Case Blog - International Journal of Clinical & Medical Images (2018) Volume 5, Issue 1
Author(s): Marco Pato*
Abstract: Sprengel deformity is the most common congenital abnormality of the shoulder girdle, resulting from an elevated, dysplastic, and variably fixed scapula. It has cosmetic implications that make it readily identifiable, and may be also associated with functional impairment. It may associate with other structural abnormalities, such as the presence of an omovertebral bone, or bar. When present, it adds to the immobility of the scapula. We present the images relating to the case of a 8-year old boy, with previous history of spina bifida and hydrocephalus. He presented with scapular elevation and limitation of shoulder motion, and was diagnosed with a Cavendish 4 type Sprengel deformity of the scapula.
An associated omovertebral bone connecting the superomedial angle of the scapula and cervical spine was detected on CT scan. 3D reconstruction of the images allowed accurate definition of the deformity and the relations of the abnormal bone. The deformity was afterwards surgically treated, by means of a clavicle osteotomy, omovertebral bone resection, and Woodward procedure. The patient had an eneventful recovery, and had satisfactory functional and cosmetic gains.Case Presentation An 8-year old boy, previously surgically treated for hydrocephalus and spina bifida, was referred to our Paediatric Hospital for evaluation of the fixed elevation and limited motion of the right shoulder (Figure 1).
A clinical diagnosis of Sprengel Deformity was made, being a Cavendish 4 grade  in severity. In the investigations ordered scapular elevation was confirmed and the presence of an anomalous omovertebral bone was noted between the superomedial angle of the scapula and C6 spinous process (Figure 2). Surgery was proposed, and a clavicular osteotomy, omovertebral bone resection and Woodward procedure were performed (Figure 3). Sprengel Deformity is a complex congenital pectoral girdle deformity, with cosmetic and functional implications. It is associated with other deformities, such as spinal dysraphism (as spina bifida in this case), scoliosis, and rib and vertebral segmentation abnormalities, such as Klippel-Feil.  The omovertebral bone is an anomalous bone connecting the elevated scapula to the cervical spine, being called omovertebral bar should it be fused between them. It contributes to the immobility of the scapula and the functional impairment, and its resection should be performed if surgical treatment is pursued . It may not be always visible on plain x-rays, and so more advanced imaging is recommended prior to surgery for assessment and planning, such as CT (ideally with 3D reconstruction) . Clavicle osteotomy is advised either in the treatment of associated clavicle deformity, or as to lower the chances of brachial plexus injury  in higher grade corrections.The child in the case described had an uneventful postoperative course, and received rehabilitation treatment, having later satisfactory functional and cosmetic gains.
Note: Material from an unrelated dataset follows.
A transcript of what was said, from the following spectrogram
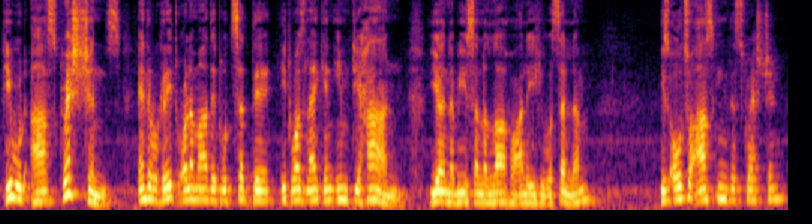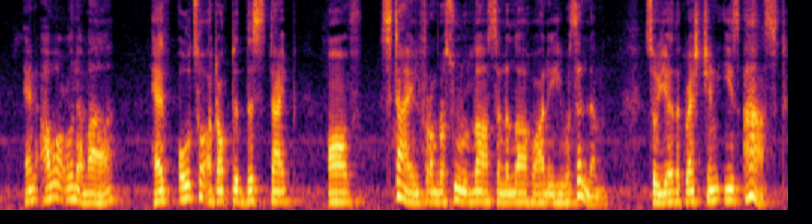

Conclusion: Sprengel deformity is a complex shoulder girdle abnormality. If surgical treatment is considered, associated abnormalities such as the omovertebral bone should be sought - CT scan with 3D reconstruction is advised. When found, omovertebral bone should be excised during surgery